I don't generally gravitate towards western set historical romances. Cowboys do not make my little heart go pit-a-pat. But every now and again, I dip back into the sub-genre to see if things have changed for me at all. Unfortunately, the answer, as of this reading, is still no.
Tanzy escaped from her Kentucky mountain home after her whole family died feuding with neighbors. Once she was left defenseless, her uncle planned to marry her off to her horrible cousin. Instead she fled to St. Louis where the only work she could find was in a gambling hall, not the place for a respectable girl. And so on the advice of another girl, she becomes a mail order bride, traveling out to Colorado Territory to marry Russ Tibbolt. Her first sight of him is when he defends the stagecoach against bandits and she feels a frisson of something for him even then. So it is a shock to her to hear that he is persona non-grata in the small western town.

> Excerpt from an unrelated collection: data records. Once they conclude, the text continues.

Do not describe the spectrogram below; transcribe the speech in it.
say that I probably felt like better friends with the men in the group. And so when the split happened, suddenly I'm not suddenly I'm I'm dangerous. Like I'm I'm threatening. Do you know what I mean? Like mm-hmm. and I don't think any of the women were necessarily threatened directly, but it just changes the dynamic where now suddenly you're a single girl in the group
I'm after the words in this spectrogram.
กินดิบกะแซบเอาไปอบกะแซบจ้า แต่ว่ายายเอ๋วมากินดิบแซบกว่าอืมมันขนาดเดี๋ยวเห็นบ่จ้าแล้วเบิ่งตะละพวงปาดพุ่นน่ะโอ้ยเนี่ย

In his youth, he was convicted of murdering the town leader's younger brother and although the conviction was a set-up, he did his time and has come back to Boulder Gap to resume his life. Too bad the townsfolk, led by Stocker Pullet, won't let him, continuing to believe Stocker's assertion that Russ is a liar and a murderer. No matter what Tanzy thinks about the man she somehow knows is decent, she refuses to be caught up in another feud so she isn't willing to marry him. Staying in town and starting to work as the local teacher, she comes to see the best in Russ and in a young boy, Tardy, whose aunt continually degrades and demeans him. When Tanzy's background is called into question and she loses the teaching job, she ends up out on Russ's ranch where she falls farther and farther in love with him and determines to clear his name somehow.

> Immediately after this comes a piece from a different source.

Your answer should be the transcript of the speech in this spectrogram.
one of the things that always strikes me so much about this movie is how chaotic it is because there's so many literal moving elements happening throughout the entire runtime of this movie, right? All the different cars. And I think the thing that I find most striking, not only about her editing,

While the plot is intriguing, there's a lot of wishy-washy bits where we hear Tanzy and Russ disagree about the nature of the "feud" and whether or not it should be an impediment to their marriage. Add to that Russ's ingrained distrust of women and lack of respect for their opinions and you have a recipe for disaster. Even worse, Tanzy seems to finally understand that it's not a feud but almost immediately does an about face and becomes stupid over the subject again and Russ realizes that Tanzy is an honorable adn trustworthy woman but then turns right around and completely discounts her opinion again. Argh! Both she and Russ are fairly sympathetic characters but there wasn't much of a spark to speak of between the two of them. They'd have done better to partner in opening a home for wayward boys. OK, not really, but this felt entirely too long and drawn out, especially since it was not only clear who was framing Russ for cattle rustling but also how right from the beginning (and this was not carelessness on the author's part as he tells the reader). And so there was no suspense to speak of, lackluster sexual tension, and ubiquitous misunderstandings between characters here. I might have been more forgiving if this had occurred in a romance set in a time and place for which I have more fondness, but perhaps not. As I understand it, fans of western romances really love Greenwood though I did not.